An intuitive way to visualize brain response to bladder filling

Clarkson B1, Karim H1, Griffiths D J1, Resnick N1

Research Type

Basic Science / Translational

Abstract Category

Imaging

Abstract 290
Surgical Video 1
Scientific Podium Video Session 17
Thursday 30th August 2018
09:18 - 09:27
Hall D
Urgency Urinary Incontinence Urodynamics Techniques Basic Science
1. University of Pittsburgh
Presenter
B

Becky Clarkson

Links

Abstract

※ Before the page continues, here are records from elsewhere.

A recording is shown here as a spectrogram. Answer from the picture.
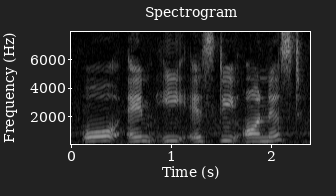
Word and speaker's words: honest: Okay, now in these two words, children, make sure that when we are pronouncing it, जब हम इन words को बोलते हैं, ऑनेस्ट, आर, एच हमारा silent होता है.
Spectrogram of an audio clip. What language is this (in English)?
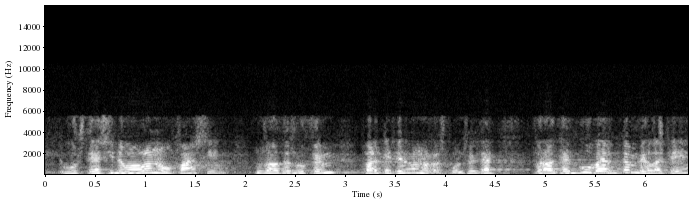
Catalan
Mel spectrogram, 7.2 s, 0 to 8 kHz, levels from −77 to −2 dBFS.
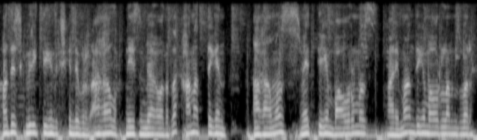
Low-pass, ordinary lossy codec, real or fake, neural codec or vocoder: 7.2 kHz; none; real; none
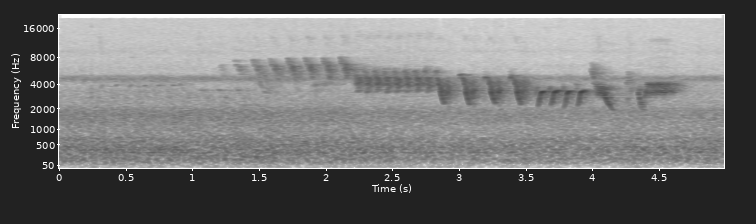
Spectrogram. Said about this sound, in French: Il y a un oiseau.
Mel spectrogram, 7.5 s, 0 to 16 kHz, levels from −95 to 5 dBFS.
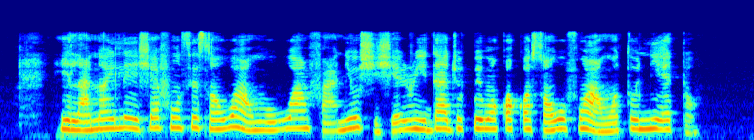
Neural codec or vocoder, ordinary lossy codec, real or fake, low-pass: none; none; real; 7.2 kHz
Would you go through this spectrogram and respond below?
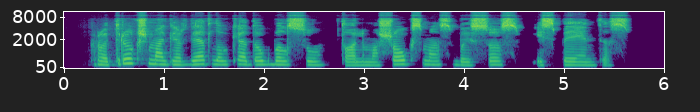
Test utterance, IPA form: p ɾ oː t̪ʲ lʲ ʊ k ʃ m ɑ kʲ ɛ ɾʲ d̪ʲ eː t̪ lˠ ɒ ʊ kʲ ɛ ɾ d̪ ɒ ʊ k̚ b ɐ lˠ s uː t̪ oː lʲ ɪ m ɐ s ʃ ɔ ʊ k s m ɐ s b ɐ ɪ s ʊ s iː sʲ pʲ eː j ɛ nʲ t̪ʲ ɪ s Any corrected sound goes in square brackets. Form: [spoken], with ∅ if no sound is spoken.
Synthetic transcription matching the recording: p ɾ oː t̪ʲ [ɾʲ] ʊ k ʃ m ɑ [ɡʲ] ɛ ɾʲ d̪ʲ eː t̪ lˠ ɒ ʊ kʲ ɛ [∅] d̪ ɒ ʊ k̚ b ɐ lˠ s uː t̪ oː lʲ ɪ m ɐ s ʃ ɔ ʊ k s m ɐ s b ɐ ɪ s ʊ s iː sʲ pʲ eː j ɛ nʲ t̪ʲ ɪ s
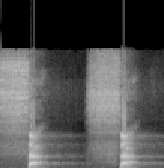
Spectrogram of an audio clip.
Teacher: Huruf sa ini adalah dhahru tarafil lisani wa atrafus sanayal ulya. Jadi ujung lidah menyentuh kepada ujung gigi seri atas kita.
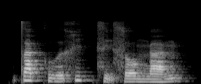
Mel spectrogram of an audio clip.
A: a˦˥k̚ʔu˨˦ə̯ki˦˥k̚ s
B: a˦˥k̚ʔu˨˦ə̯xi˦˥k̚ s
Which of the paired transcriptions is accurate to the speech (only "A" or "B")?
B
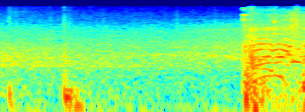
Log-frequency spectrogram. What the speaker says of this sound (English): Thompson slams it home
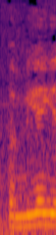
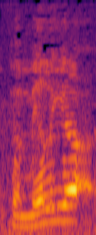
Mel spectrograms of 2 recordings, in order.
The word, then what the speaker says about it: familia: And so those with familiar spirit, familiar is like, almost like how Spanish people say family. How do you say it? – Familia. – Yep, see? Familia, say it again.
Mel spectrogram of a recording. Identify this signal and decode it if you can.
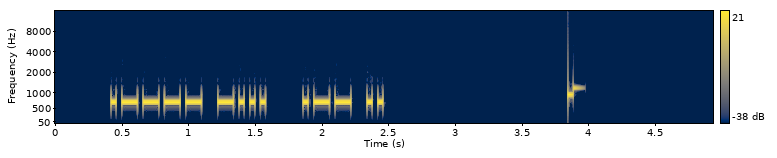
Morse code, heard as a keyed tone, about 30 wpm, 700 Hz. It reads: 1B WI
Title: Field Day Exchanges - 30wpm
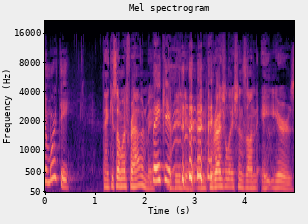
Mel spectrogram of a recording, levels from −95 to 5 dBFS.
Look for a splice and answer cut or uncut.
cut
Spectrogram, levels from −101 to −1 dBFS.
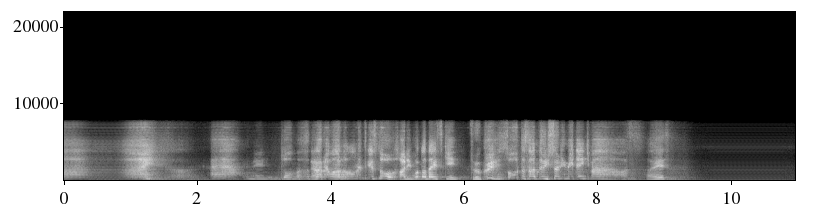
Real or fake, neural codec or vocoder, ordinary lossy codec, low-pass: fake; codec, 16 kHz, about 1 kbps, DyCAST, with the encoder's durations; none; none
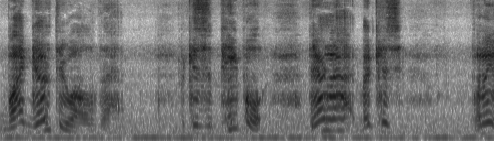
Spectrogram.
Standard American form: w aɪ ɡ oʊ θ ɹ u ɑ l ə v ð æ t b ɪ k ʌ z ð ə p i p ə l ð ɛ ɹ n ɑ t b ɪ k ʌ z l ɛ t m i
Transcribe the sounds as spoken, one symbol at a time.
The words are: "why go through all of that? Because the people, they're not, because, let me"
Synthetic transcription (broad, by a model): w aɪ ɡ oʊ θ ɹ u ɑ l ə v ð æ t b ɪ k ʌ z p i p l ð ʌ ɹ n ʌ t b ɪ k ʌ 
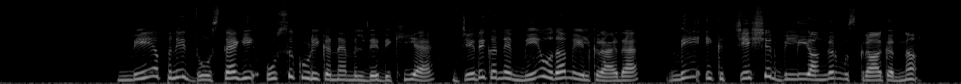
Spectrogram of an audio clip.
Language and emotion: Dogri, happy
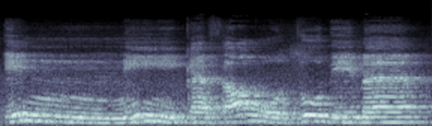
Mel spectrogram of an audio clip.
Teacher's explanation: Inni ada dengung, kafar ra dia baca tebal, tu bima dia baca elok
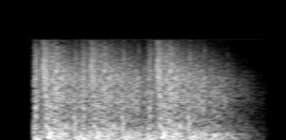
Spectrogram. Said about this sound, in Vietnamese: Những tiếng nổ kéo dài liên tục không ngừng một khoảnh khắc nào, có thể thấy hư không chấn động không thôi.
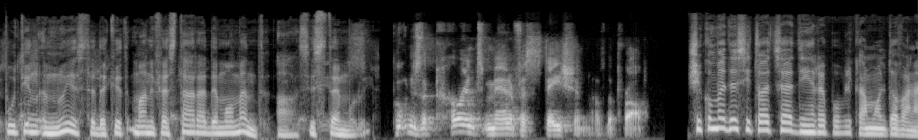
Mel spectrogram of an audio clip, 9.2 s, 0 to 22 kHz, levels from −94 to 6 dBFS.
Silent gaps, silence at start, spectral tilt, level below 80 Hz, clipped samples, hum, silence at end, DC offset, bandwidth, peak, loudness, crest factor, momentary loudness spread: 6.65-6.86 s; 0.05 s; -6 dB/octave; -48 dBFS; under 0.1%; none; 0 s; under 0.1%; 16 kHz; -2 dBFS; -17 LUFS; 14 dB; 7 LU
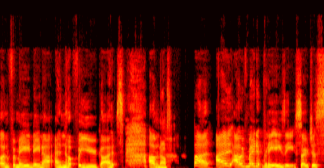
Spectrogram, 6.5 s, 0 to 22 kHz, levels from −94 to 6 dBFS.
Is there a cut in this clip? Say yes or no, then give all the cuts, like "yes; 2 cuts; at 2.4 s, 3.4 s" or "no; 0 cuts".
no; 0 cuts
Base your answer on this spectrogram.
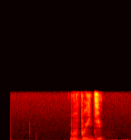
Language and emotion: Russian, angry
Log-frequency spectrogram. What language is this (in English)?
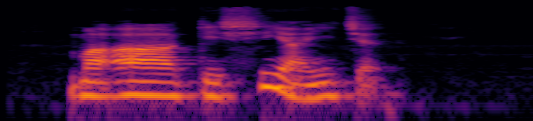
Paiwan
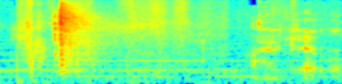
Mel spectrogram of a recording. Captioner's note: board clicking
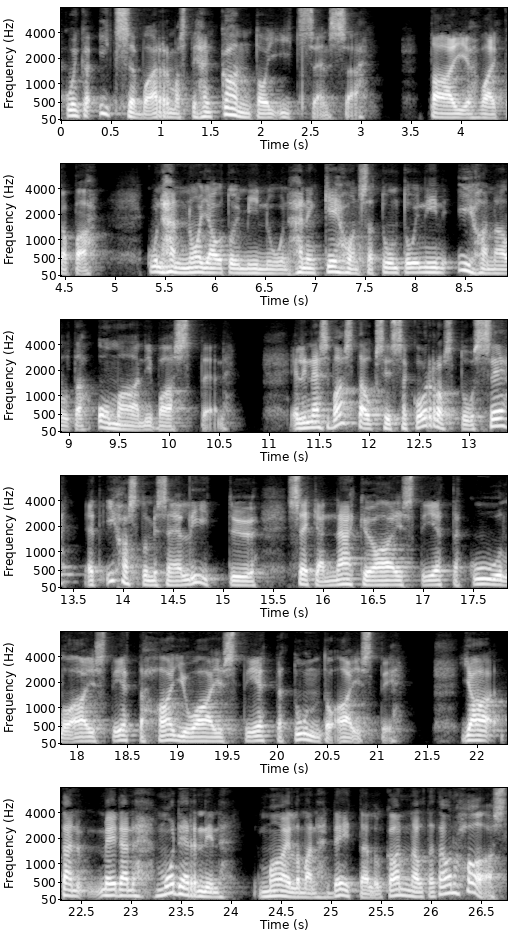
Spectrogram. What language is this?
Finnish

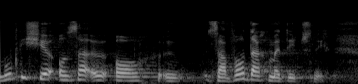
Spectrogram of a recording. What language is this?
Polish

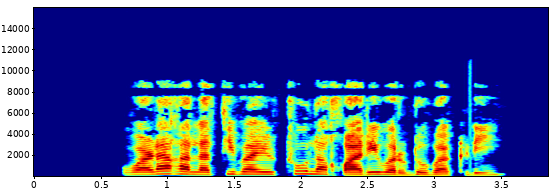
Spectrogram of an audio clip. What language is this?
Pashto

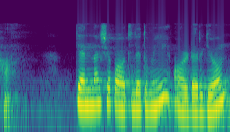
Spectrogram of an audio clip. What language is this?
Konkani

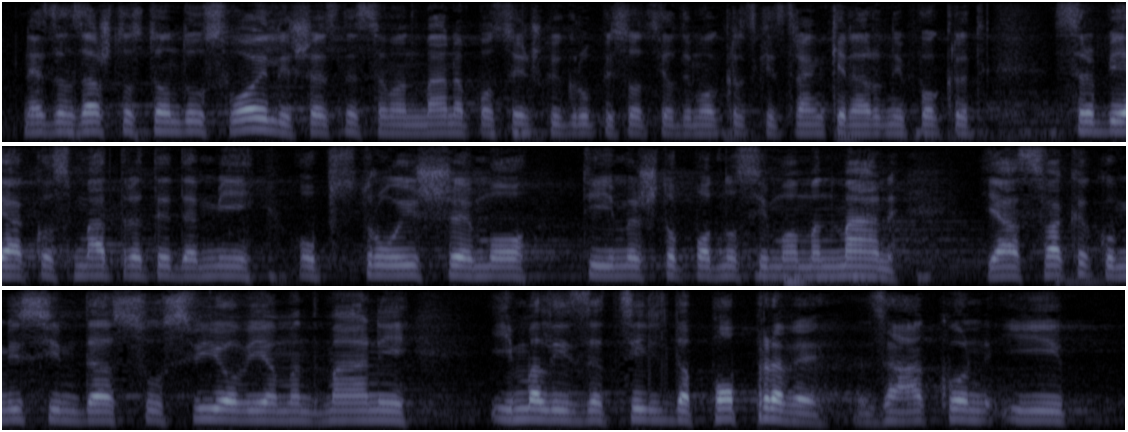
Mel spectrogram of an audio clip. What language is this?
Serbian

Introduction
The brain plays a vital role in the continence mechanism. Its involvement is complex, and our understanding can be confounded by the brain’s concurrent involvement in all other physiological processes. We have built our understanding of the brain’s role in bladder control upon a series of statistical analyses of activity during bladder-related tasks, yet these findings can be challenging to interpret and envisage, particularly for a non-neuroimaging audience. We sought to find a way to represent brain activity information that would intuitively represent a bladder task, such as filling, to a non-neuroimaging audience. Here we present an analysis of urodynamic bladder filling in an MRI scanner, from empty until strong desire to void, using a tool called ‘Regional Homogeneity’ (ReHo) [1] which assesses regional brain activation. ReHo evaluates the similarity of the activation pattern of each voxel with its nearest neighbors, essentially producing a map of activation over time which emphasizes robust clusters of activation. Since interpretation of brain imaging studies can be complex, we present our results as a time-lapse video of regional activation (co-occurrence of neighboring voxels) in the brain over the course of bladder filling to allow visualization of brain function and response to stimulus.
Design
Nine women over 60 years of age with urgency urinary incontinence (UUI) greater than five times per week underwent bladder filling at a constant rate of 50ml/minute until they signaled a strong desire to void, while concurrently having a BOLD fMRI scan on a 3T Siemens Trio MRI scanner. ReHo was then calculated for each voxel in the entire brain by calculating Kendall’s coefficient concordance (KCC) between neighboring voxels (neighbor was defined as any voxel that ‘touched’ a vertex – i.e., 27 voxel neighborhood), which measures the similarity between that voxel and its neighbors. Regions that are more concordant are more likely to have co-activated. We computed this metric over a sliding window of 20 data points – basically allowing us to understand ReHo as a function of time. We computed the average time series across all participants and then visualized the ReHo at the supplementary motor area (SMA), one of the regions of interest widely reported to be involved in the continence mechanism. We calculated ReHo at the last quartile of filling time and compared it to the initial three quartiles in each participant using a paired t-test to quantitatively assess activation changes.
Results
The video shows changes in ReHo occurring concurrently with a constant rate of bladder filling. The SMA activity increases substantially towards the end of filling. Quantitatively, we found that the mean ReHo in the SMA region of interest (MNI 2   0  48) was greater at the last 25% of the filling (mean=0.19, SD=0.01) compared to the first 75% of the filling (mean=0.17, SD=0.02) with t(9)=-2.44, p<0.05 (95% confidence interval [-0.028, -0.011]).
Conclusion
Time-lapse video provides a way to qualitatively assess brain function over time in response to bladder filling; this can provide some context to brain-bladder studies and a useful means of visualizing the brain’s role in continence. ReHo is a more complex measure than standard BOLD activation measures since it takes into account clusters of activation (i.e., neighboring voxels which activate together), and does not require a baseline measurement. This video shows that the SMA, known to be part of circuit 2 [2] and involved in urgency, acts as expected and can be visualized. We aim to use this method to both quantitatively assess activity and improve our ability to visualize and contextualize our data in future.
References
  1. Neuroscientist. 2016; 22(5): 486–505.
  2. Journal of Urology 2015; 194(3)708-15
Disclosures
Funding NIH R56 Clinical Trial No Subjects Human Ethics Committee University of Pittsburgh Institutional Review Board Helsinki Yes Informed Consent Yes